I have started installing 3/4" hardwood for my customers on a daily
Since the first and last boards cannot be stapled with the big angular
machines like the Bostitch MIIIFS how do you do this? Manuals I read
say nail to the face of the hardwood strip and countersinking the
nails/screws. While I saw a seasoned installer affix 18 gauge brad
nails because I guess that is much faster. Are there better methods
and what are they?
One method I tried is to put brad nails to the tongue. But when I try
to put 18 ga brads to the tongue the brads only go in properly half
the time, rest of the brads don't go in all the way.

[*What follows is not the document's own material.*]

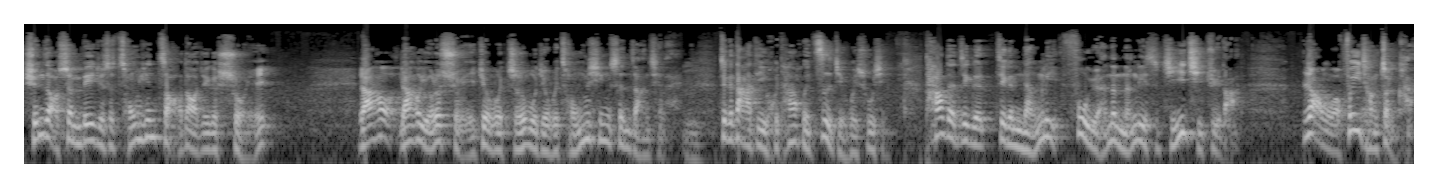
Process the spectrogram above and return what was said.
寻找圣杯就是重新找到这个水，然后，然后有了水，就会植物就会重新生长起来，这个大地会，它会自己会苏醒，它的这个这个能力复原的能力是极其巨大的，让我非常震撼。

Another question is, what tool to use to cut off the 3/4" vertical gap
at the bottom of door trim so the hardwood strip can squeeze in under
and what are they?>>
Face nail anything you can't blind nail, and fill with a matching color.
Since they are on the perimeter of the floor, it's hardly noticed (if at
Use a flush cutting saw (google it). Lay a piece of floor stock on the floor
next to the jamb to use as a guide when using the saw. IOW, you put the
flush saw on top of the floor stock as a gauge to cut the jamb at the
Believe the manual. Nicest way IMO is screws, fill the hole with a face
grain plug made from the same stock as the floor. Be sure to fasten the
first board FIRMLY so it doesn't deflect when you fasten the next (I screw
down the first three boards). Also make sure that they are dead
straight...they determine how all the rest go.
Any thin bladed saw without set teeth like the small Japanese saws meant for
cutting off plugs and the like. Less than $10 at Harbor Freight.
dadiOH's dandies v3.0...
...a help file of info about MP3s, recording from
LP/cassette and tips & tricks on this and that.
Get it at http://mysite.verizon.net/xico
If there is going to be a baseboard and shoe installed, which would
cover 1" to 1-1/2" of the flooring up to the wall, face nail the first
and last board within that allowance, so that the baseboard and shoe
will hide the face nail heads. Don't forget to leave the flooring
recommended expansion gap at the wall.
They make a special saw to cut off the bottom of trim. The blade lays
flat on the floor material and the handle is doglegged so that your hand
is off the material. Just lay a scrap piece of the floor material up to
the trim so that you get the proper height of the cut, and saw off the
trim flush with the floor piece.
\_________________ << blade flat on floor material piece.
Pick one up at HD, Lowes, or a hardware store. They're fairly cheap. I
forget what it cost for mine.
The first board gets facenailed and tongue toe-nail with an angled-magazine
16 gauge finish nailer (or Tee-nails aligned with the grain) with 6d nails.
Succeeding courses get toenailed only with the finish nailer until the
Bostich gun shoe has room to play.
On the other side of the room, the finish nailer can reach a few more
courses after the gun is done. The last few get face only - you can pry
them nice and tight with a bar and a few scraps of flooring without damage.
The 18 ga fasteners are too weak for angled nailing in hardwoods IMO. Try
borrowing or renting a gun before you buy. Pop the rubber nose protector
off - turn the gun to get the closest angle of attack when toenailing (this
will eliminate most unsunk nails). FWIW, I've used the Bostich gun:
many times for this.
For the occasional job, a Japanese pullsaw and a scrap of flooring will work
on those casings. The pros prefer to cut casings, jambs and sometimes
baseboards. You need a jambsaw for clipping casings in a production
installation environment. Here's one option: http://www.jambsaw.com/ check
out the toekick saw on this page.
If you're installing hardwood flooring on a daily basis you might want to
consider purchasing a jamb/undercut saw. An example can be found at the
Buffalo, NY - USA
(Remove "SPAM" from email address to reply)
HomeOwnersHub.com is a website for homeowners and building and maintenance pros. It is not affiliated with any of the manufacturers or service providers discussed here.
All logos and trade names are the property of their respective owners.